An original Marshall JMP guitar amp owned by Kevin Borich, is has a lot of road wear and tear but I reckon it looks great (all that rock history, if only it could speak), it still sounds great too.

The guts of the Marshall JMP, a bit rusty but still all good.

A Fender Super Six, owned by Kevin Borich, I just love the blue lighting gel gaffa taped over the lamp holder (very rock and roll). The Super Six model was originally fitted with six ten inch speakers, this particular amplifier has been cut down to make it smaller and now has two twelve inch speakers.

The Fender Super Six with all new Svetlana (now called SED) "Winged C" output valves. There are now two Svetlana companies, both make excellent valves. The Svetlana brand is now owned by The New Sensor Corporation (sometimes referred to as NSS for New Sensor Svetlana), the original Svetlana company is now marketed and marked as as SED (for Svetlana Electronic Devices), they are the only ones to have the so called "Winged C" (specified as "WC") badge and a are more expensive (some would say better) than the "NSS" versions (which are very good).

Mike Diack's "Workshop Pet". "These are a pair of Gaumont Kalee (Rank Organisation) bottle amps snaffled from an old Cinerama theatre. They run twenty four GEC KT66 output valves which has a most excellent gag factor when I'm being invaded by audiophools." Mike is a fellow pro audio technician and one of the founding members of AARG

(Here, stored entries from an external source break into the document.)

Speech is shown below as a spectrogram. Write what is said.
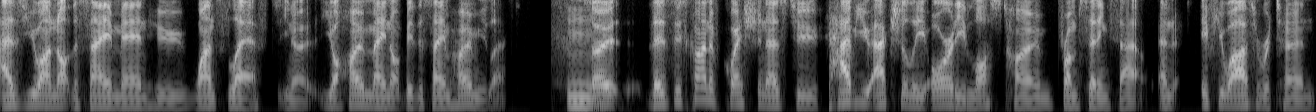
as you are not the same man who once left, you know, your home may not be the same home you left. Mm, So there's this kind of question as to have you actually already lost home from setting sail? And if you are to return,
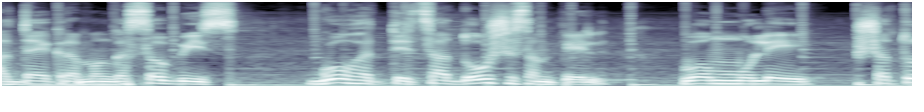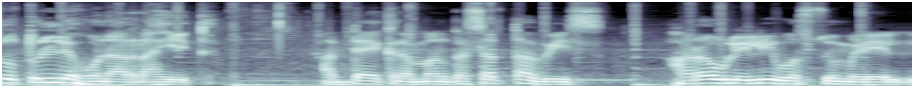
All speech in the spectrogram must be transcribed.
अध्याय क्रमांक सव्वीस गोहत्येचा दोष संपेल व मुले शत्रुतुल्य होणार नाहीत. अध्याय क्रमांक सत्तावीस हरवलेली वस्तू मिळेल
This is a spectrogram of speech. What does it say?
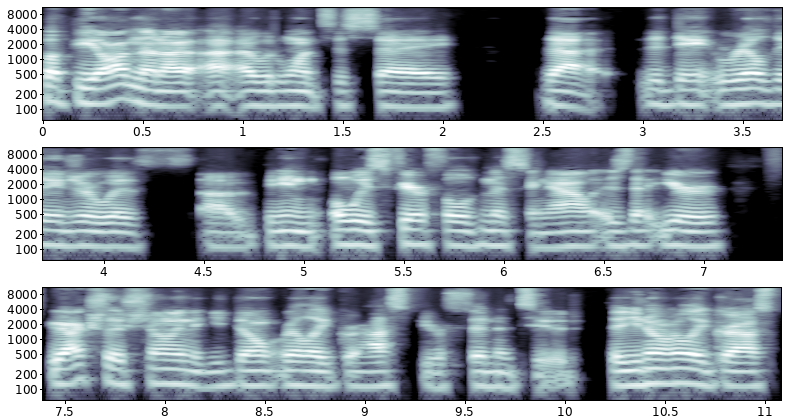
But beyond that, I, I would want to say that the da- real danger with uh, being always fearful of missing out is that you're you're actually showing that you don't really grasp your finitude, that you don't really grasp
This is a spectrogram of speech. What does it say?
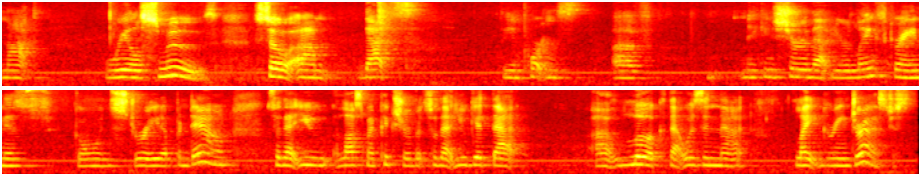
not real smooth. So um, that's the importance of making sure that your length grain is going straight up and down so that you, I lost my picture, but so that you get that uh, look that was in that light green dress, just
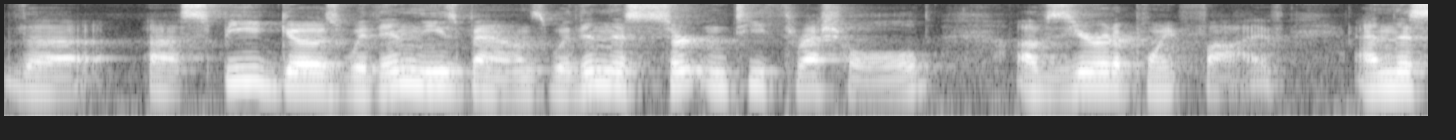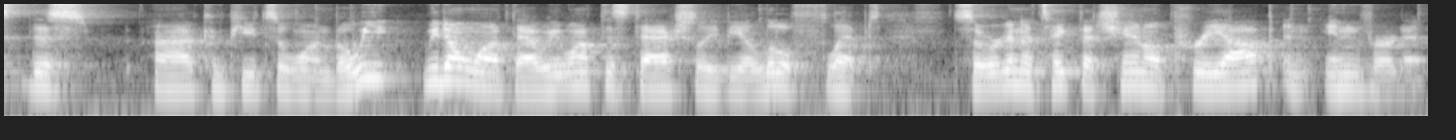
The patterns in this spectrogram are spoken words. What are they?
the uh, speed goes within these bounds, within this certainty threshold of zero to 0.5, and this this uh, computes a one. But we we don't want that. We want this to actually be a little flipped. So we're going to take the channel pre-op and invert it.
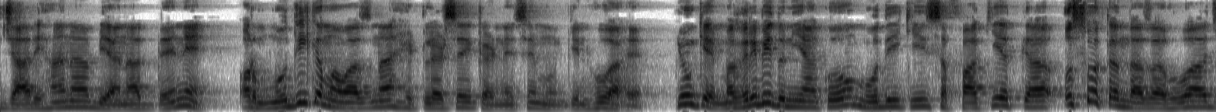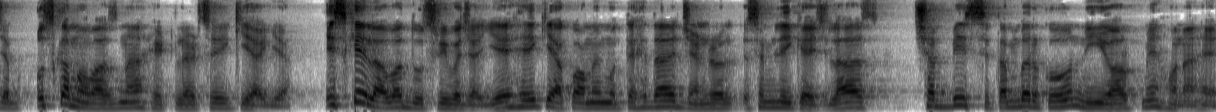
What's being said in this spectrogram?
جارحانہ بیانات دینے اور مودی کا موازنہ ہٹلر سے کرنے سے ممکن ہوا ہے۔ کیونکہ مغربی دنیا کو مودی کی سفاکیت کا اس وقت اندازہ ہوا جب اس کا موازنہ ہٹلر سے کیا گیا۔ اس کے علاوہ دوسری وجہ یہ ہے کہ اقوام متحدہ جنرل اسمبلی کا اجلاس چھبیس ستمبر کو نیو یارک میں ہونا ہے۔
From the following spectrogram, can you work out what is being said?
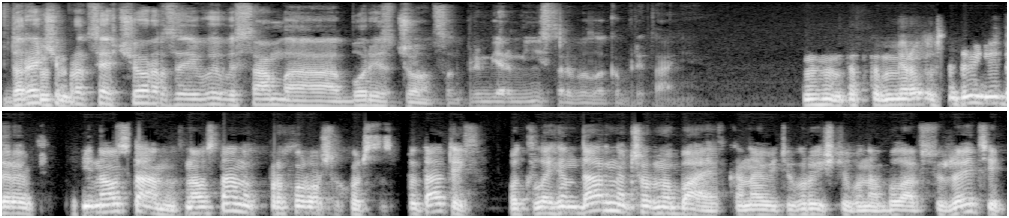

A Sontec MES-432C mastering equaliser, owned by Matthew Gray Mastering, Brisbane.

A Sony-MCI JH-24 two inch sixteen track machine, owned by Scream Ahead Studio's, Brisbane. This machine has twenty four tracks of electronics but has a sixteen track headblock fitted (a little unusual but it means that there are lots of spare parts onboard). Serviced by Hux.

An Amek "Big By Langley" console, owned by Scream Ahead Studios, Brisbane. I have not worked on this console yet.

The "Uber Bass", a whacky "stick" double bass owned by Brett Cheney, has an EMG "P" pickup up near the neck and a piezo pickup under the bridge, it actually sounds quite good.

A rack of DBX 566 dual channel tube compressors, this rack got wet and caused the HT tube supply to arc over in all three units, all good now.

An early Avalon VT-737 with purple knobs and screen printed markings, the later and more common VT-737-SP have silver knobs and etched front panels, this is the first purple knob version that I have worked on.

A very sad 15" speaker from a Fender BXR-300 bass combo, not a well bunny.

A DBX 160-SL, a very nice bit of hardware, great quality components everywhere, not the easiest thing to disassemble

An internal shot of the 160-SL showing the huge V-8 VCA chips (one per channel), Jensen output transformers and bridge mode power amps (the four heatsinks in front of each transformer) that drive each output transformer, this is a take no prisoners way of building stuff and is rare these days.

A "Mercenary Edition" of a Drawmer "1969" dual channel tube compressor / pre-amplifer, this should be great sounding compressor, on bench tests it just compressed and refused to destroy sounds no matter how I set it up and abused it, I was impressed.